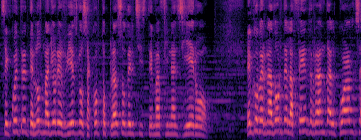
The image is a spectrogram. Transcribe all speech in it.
se encuentra entre los mayores riesgos a corto plazo del sistema financiero. El gobernador de la Fed, Randall Quarles,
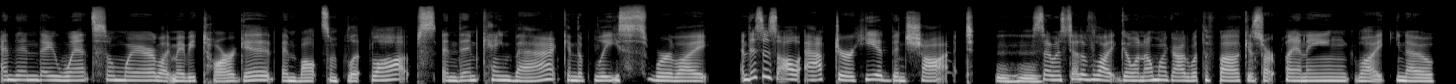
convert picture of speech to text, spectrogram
and then they went somewhere like maybe Target and bought some flip flops and then came back. And the police were like, and this is all after he had been shot. Mm-hmm. So instead of like going, oh my God, what the fuck, and start planning, like, you know,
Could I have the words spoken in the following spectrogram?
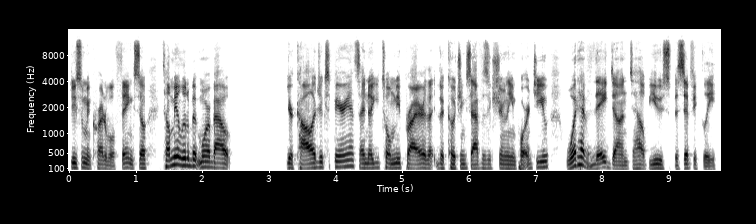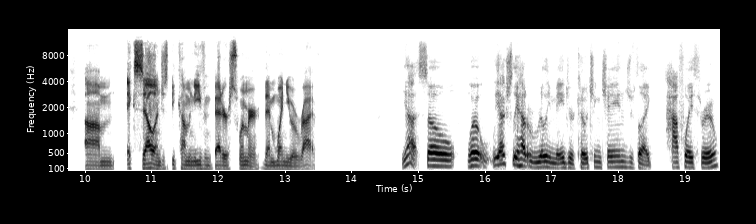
do some incredible things. So, tell me a little bit more about your college experience. I know you told me prior that the coaching staff is extremely important to you. What have Mhm. they done to help you specifically um, excel and just become an even better swimmer than when you arrived? Yeah, so well, we actually had a really major coaching change like halfway through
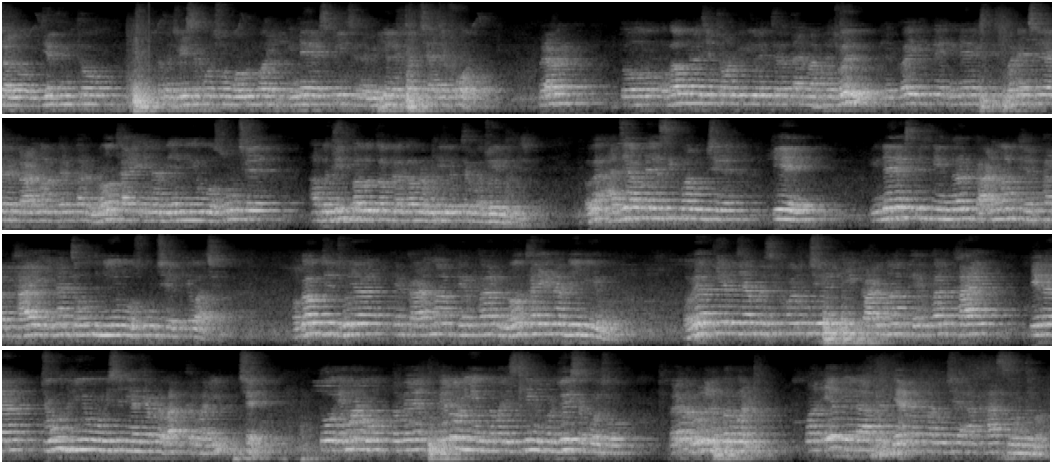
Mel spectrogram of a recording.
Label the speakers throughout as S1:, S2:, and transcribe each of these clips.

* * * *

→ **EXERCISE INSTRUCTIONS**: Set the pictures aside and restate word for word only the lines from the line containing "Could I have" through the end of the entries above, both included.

→ **EXERCISE OUTPUT**:
Could I have the words spoken in the following spectrogram?
do some incredible things. So, tell me a little bit more about your college experience. I know you told me prior that the coaching staff is extremely important to you. What have Mhm. they done to help you specifically um, excel and just become an even better swimmer than when you arrived? Yeah, so well, we actually had a really major coaching change like halfway through
Mel spectrogram of a recording.
Label the speakers throughout as S1:, S2:, and transcribe each of these clips.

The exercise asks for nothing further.